● **What you are asked to do**:
Return the data exactly, with all pictures removed.

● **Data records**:

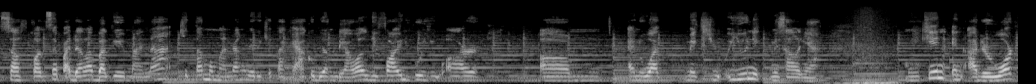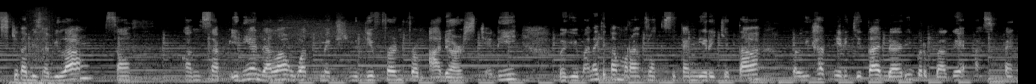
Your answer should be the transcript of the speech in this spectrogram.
self concept adalah bagaimana kita memandang diri kita kayak aku bilang di awal define who you are um, and what makes you unique misalnya Mungkin in other words kita bisa bilang self konsep ini adalah what makes you different from others. Jadi bagaimana kita merefleksikan diri kita, melihat diri kita dari berbagai aspek.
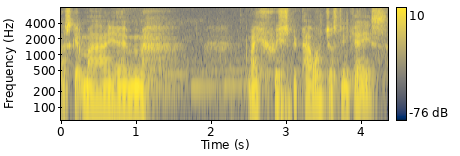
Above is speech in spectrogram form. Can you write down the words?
let's get my um, my wispy power just in case.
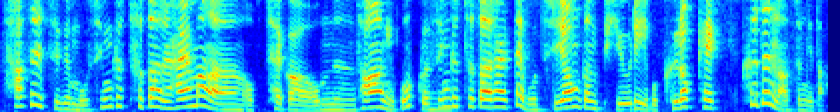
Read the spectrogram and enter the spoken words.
사실 지금 뭐 신규 투자를 할 만한 업체가 없는 상황이고 그 음. 신규 투자를 할 때 뭐 지원금 비율이 뭐 그렇게 크지는 않습니다.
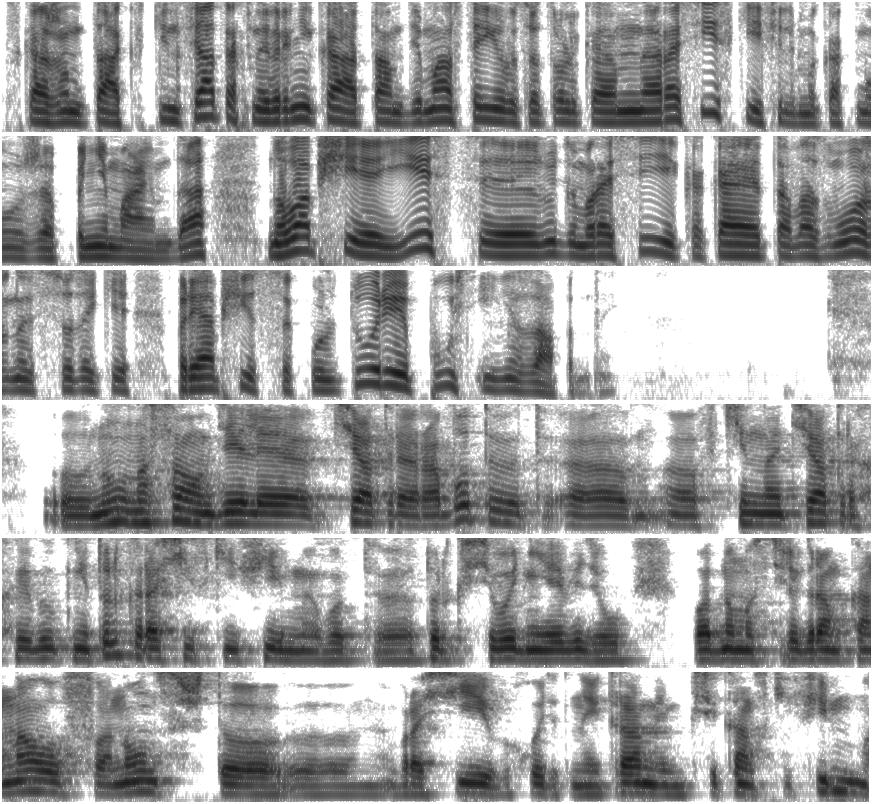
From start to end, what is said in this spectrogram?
скажем так. В кинотеатрах наверняка там демонстрируются только российские фильмы, как мы уже понимаем, да. Но вообще есть э, людям в России какая-то возможность все-таки приобщиться к культуре, пусть и не западной? Ну, на самом деле театры работают, э, э, в кинотеатрах идут не только российские фильмы. Вот э, только сегодня я видел в одном из телеграм-каналов анонс, что в России выходит на экраны мексиканский фильм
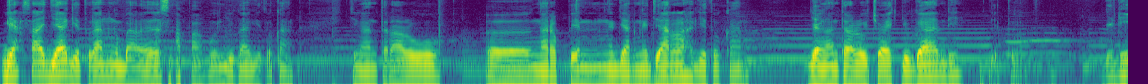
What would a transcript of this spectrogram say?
biasa aja gitu kan ngebales apa pun juga gitu kan. Jangan terlalu eh, ngarepin ngejar-ngejar lah gitu kan. Jangan terlalu cuek juga di gitu. Jadi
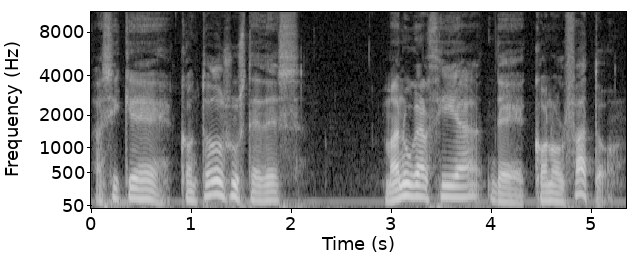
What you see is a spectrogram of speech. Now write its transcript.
Así que con todos ustedes, Manu García de Con Olfato.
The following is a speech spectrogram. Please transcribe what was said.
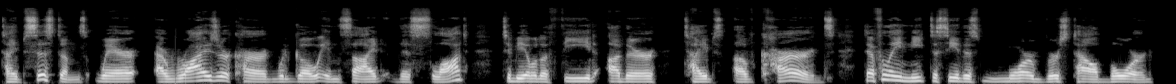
type systems where a riser card would go inside this slot to be able to feed other types of cards. Definitely neat to see this more versatile board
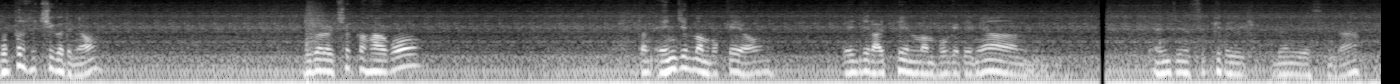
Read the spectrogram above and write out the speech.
높은 수치거든요. 이거를 체크하고 일단 엔진만 볼게요. 엔진 RPM만 보게 되면 엔진 스피드 면이 있습니다. 이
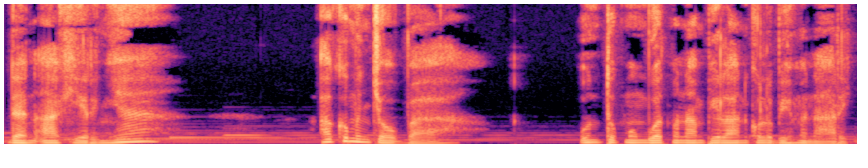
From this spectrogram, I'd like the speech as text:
Dan akhirnya, aku mencoba untuk membuat penampilanku lebih menarik.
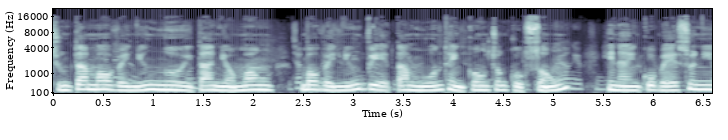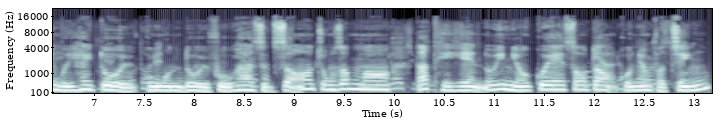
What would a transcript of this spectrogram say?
Chúng ta mơ về những người ta nhớ mong, mơ về những việc ta muốn thành công trong cuộc sống. Hình ảnh cô bé Sunny 12 tuổi cùng một đồi phù hoa rực rỡ trong giấc mơ đã thể hiện nỗi nhớ quê sâu đậm của nhân vật chính.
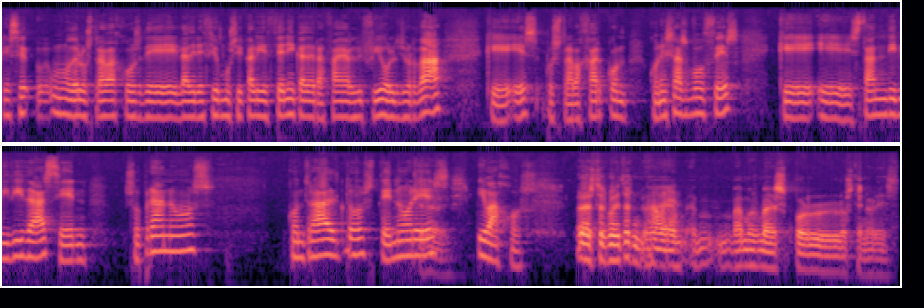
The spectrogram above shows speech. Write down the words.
que es uno de los trabajos de la dirección musical y escénica de Rafael Fiol Jordá, que es pues trabajar con, con esas voces que eh, están divididas en sopranos, contraaltos, tenores y bajos. Bueno, en estos momentos eh, vamos más por los tenores.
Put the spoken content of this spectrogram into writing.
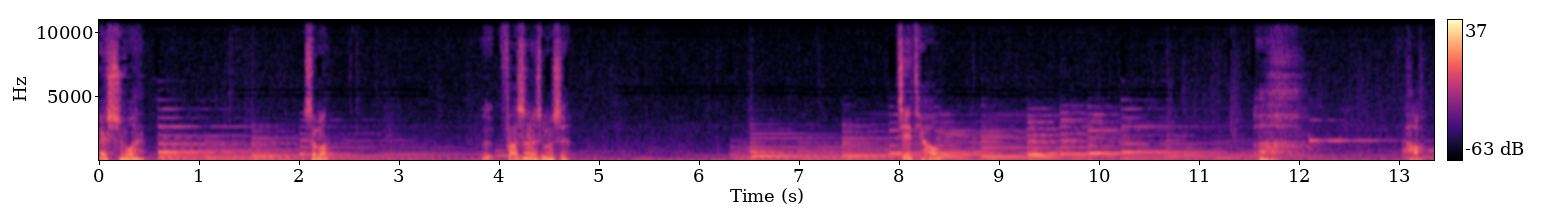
二十万？什么？发生了什么事？借条？啊，好。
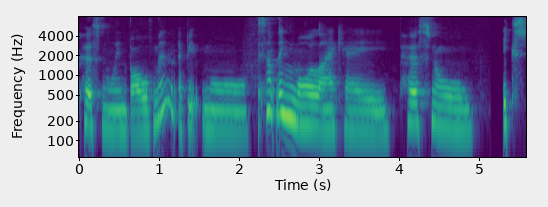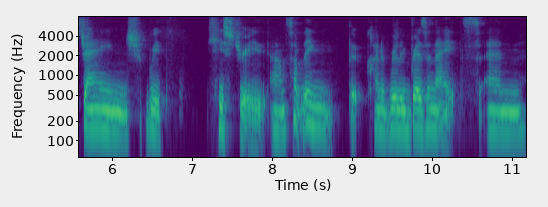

● **Response to this exercise**:
Your answer should be the transcript of the speech in this spectrogram.
self concept adalah bagaimana kita memandang diri kita kayak aku bilang di awal define who you are um, and what makes you unique misalnya Mungkin in other words kita bisa bilang self konsep ini adalah what makes you different from others. Jadi bagaimana kita merefleksikan diri kita, melihat diri kita dari berbagai aspek.
Above is speech in spectrogram form. Can you write down the words?
let's get my um, my wispy power just in case.
Read the spectrogram and enter the spoken words.
사실 지금 뭐 신규 투자를 할 만한 업체가 없는 상황이고 그 음. 신규 투자를 할 때 뭐 지원금 비율이 뭐 그렇게 크지는 않습니다.
From start to end, what is said in this spectrogram?
скажем так. В кинотеатрах наверняка там демонстрируются только российские фильмы, как мы уже понимаем, да. Но вообще есть э, людям в России какая-то возможность все-таки приобщиться к культуре, пусть и не западной? Ну, на самом деле театры работают, э, э, в кинотеатрах идут не только российские фильмы. Вот э, только сегодня я видел в одном из телеграм-каналов анонс, что в России выходит на экраны мексиканский фильм
What would a transcript of this spectrogram say?
biasa aja gitu kan ngebales apa pun juga gitu kan. Jangan terlalu eh, ngarepin ngejar-ngejar lah gitu kan. Jangan terlalu cuek juga di gitu. Jadi
What you see is a spectrogram of speech. Now write its transcript.
Así que con todos ustedes, Manu García de Con Olfato.
The following is a speech spectrogram. Please transcribe what was said.
type systems where a riser card would go inside this slot to be able to feed other types of cards. Definitely neat to see this more versatile board
Read the spectrogram above and write out the speech.
높은 수치거든요. 이거를 체크하고 일단 엔진만 볼게요. 엔진 RPM만 보게 되면 엔진 스피드 면이 있습니다. 이
From this spectrogram, I'd like the speech as text:
Dan akhirnya, aku mencoba untuk membuat penampilanku lebih menarik.
What would a transcript of this spectrogram say?
Chúng ta mơ về những người ta nhớ mong, mơ về những việc ta muốn thành công trong cuộc sống. Hình ảnh cô bé Sunny 12 tuổi cùng một đồi phù hoa rực rỡ trong giấc mơ đã thể hiện nỗi nhớ quê sâu đậm của nhân vật chính.
The spectrogram above shows speech. Write down the words.
que es uno de los trabajos de la dirección musical y escénica de Rafael Fiol Jordá, que es pues trabajar con, con esas voces que eh, están divididas en sopranos, contraaltos, tenores y bajos. Bueno, en estos momentos eh, vamos más por los tenores.
Put the spoken content of this spectrogram into writing.
二十万？什么？发生了什么事？借条？啊，好。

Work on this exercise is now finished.